Landscaping Crews to Start Restoration of U.Va.'s Lawn

June 22, 2012 — Landscaping crews will begin the restoration of the Lawn at the University of Virginia starting Monday.

The project is designed to rejuvenate the soil, grass and tree roots of the Lawn, the central open space in Thomas Jefferson's Academical Village.

On Monday, U,Va. landscaping crews and Bartlett Tree Experts will begin "air-spading" the roots of the trees, a technique that uses compressed air to relieve the compacted soil around the tree roots. The trees will be roped off to protect the roots after the procedure.

"The air-spading will help strengthen the trees, which are stressed by the severe soil compaction around them," Rich Hopkins, landscaping superintendent, said. "We will work in a circle around the trees, from 12 feet around for the bigger trees to three feet around for the smaller ones. And then we will mulch the trees to protect them."
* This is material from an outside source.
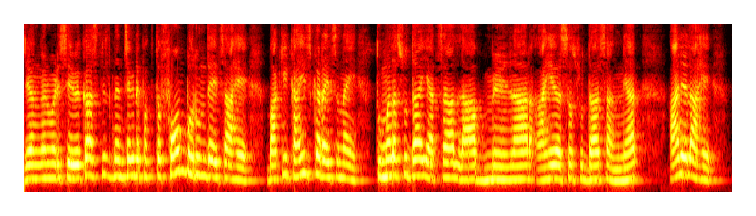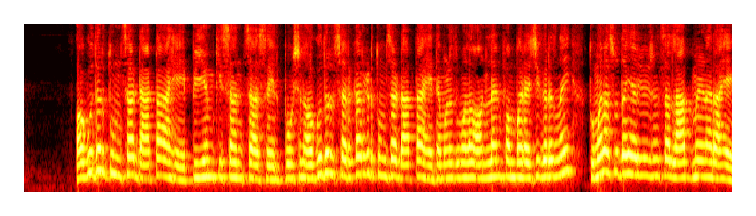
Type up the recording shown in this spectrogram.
जे अंगणवाडी सेविका असतील त्यांच्याकडे फक्त फॉर्म भरून द्यायचा आहे. बाकी काहीच करायचं नाही. तुम्हाला सुद्धा याचा लाभ मिळणार आहे असं सुद्धा सांगण्यात आलेलं आहे. अगोदर तुमचा डाटा आहे पी एम किसानचा असेल पोषण अगोदर सरकारकडे तुमचा डाटा आहे त्यामुळे तुम्हाला ऑनलाईन फॉर्म भरायची गरज नाही. तुम्हाला सुद्धा या योजनेचा लाभ मिळणार आहे.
Hopkins said the air-spading, which requires compressors, is relatively noisy and will produce some airborne dust. He said the process will make the trees healthier and better able to fend off predators such as the emerald ash borer.
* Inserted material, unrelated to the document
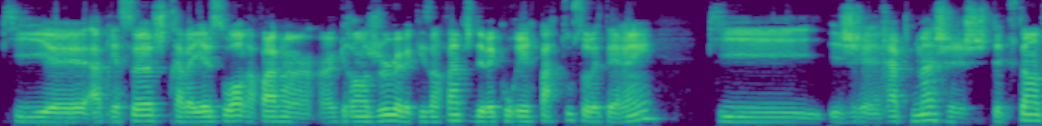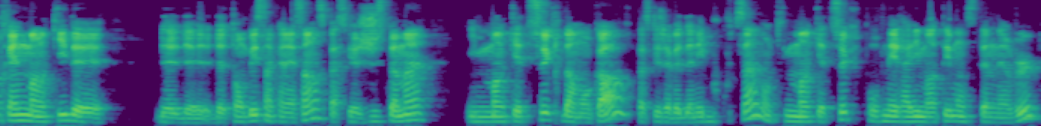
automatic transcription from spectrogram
Puis euh, après ça, je travaillais le soir à faire un, grand jeu avec les enfants, puis je devais courir partout sur le terrain. Puis rapidement, j'étais tout le temps en train de manquer de, de, de, tomber sans connaissance parce que justement, il me manquait de sucre dans mon corps parce que j'avais donné beaucoup de sang, donc il me manquait de sucre pour venir alimenter mon système nerveux.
Once the tree work is completed, the grass on the Lawn will be removed and replaced with sod. Hopkins said the Lawn grass is a combination of fescue, bluegrass and rye; because it is not treated with weed-killing herbicides and because the Lawn receives tremendous foot traffic, it is hard for seeded grass to take hold.
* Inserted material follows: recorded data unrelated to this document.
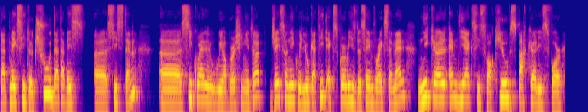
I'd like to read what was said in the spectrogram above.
that makes it a true database uh, system. Uh, SQL, we are brushing it up. JSONiq, we look at it. XQuery is the same for XML. N1QL, MDX is for cubes. SPARQL is for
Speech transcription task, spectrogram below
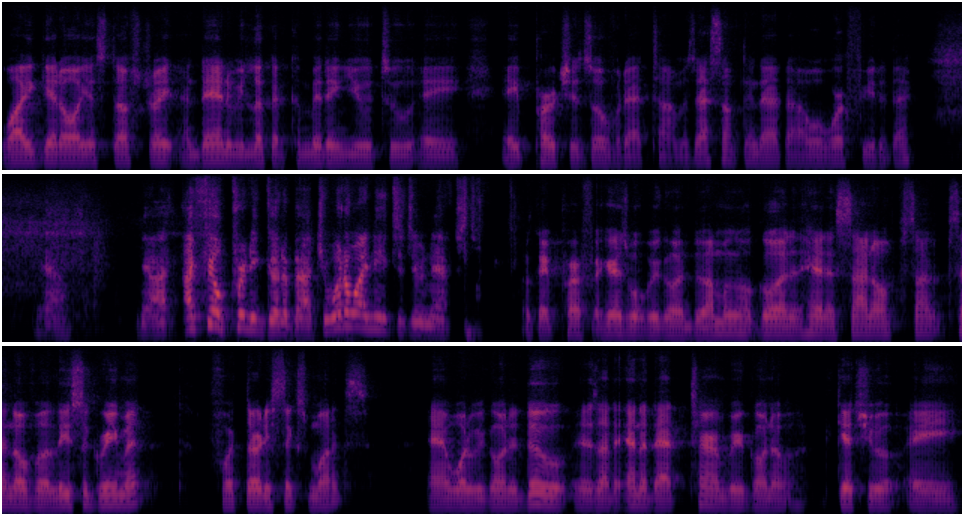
while you get all your stuff straight. And then we look at committing you to a, a purchase over that time. Is that something that uh, will work for you today? Yeah. Yeah, I I feel pretty good about you. What do I need to do next? Okay, perfect. Here's what we're going to do. I'm going to go ahead and sign off, sign, send over a lease agreement for 36 months. And what we're going to do is at the end of that term, we're going to get you a. a-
"The only way we get a good stand of grass is to put it down when it is already mature," he said. "And summer is not the best time to do that, but our goal is to have usable grass there by the time the fourth-year Lawn residents move in for the fall term."

The grass installation is planned for early July. Once an area has been sodded it will be roped off for about three weeks to allow the grass to establish itself. The work will run from 7 a.m. to 6 p.m. during the summer and all landscaping work should be complete by the start of the fall term.

The work will not interfere with any public gatherings on the Lawn coinciding with Tuesday's meeting of the Board of Visitors, Hopkins said.

— by Matt Kelly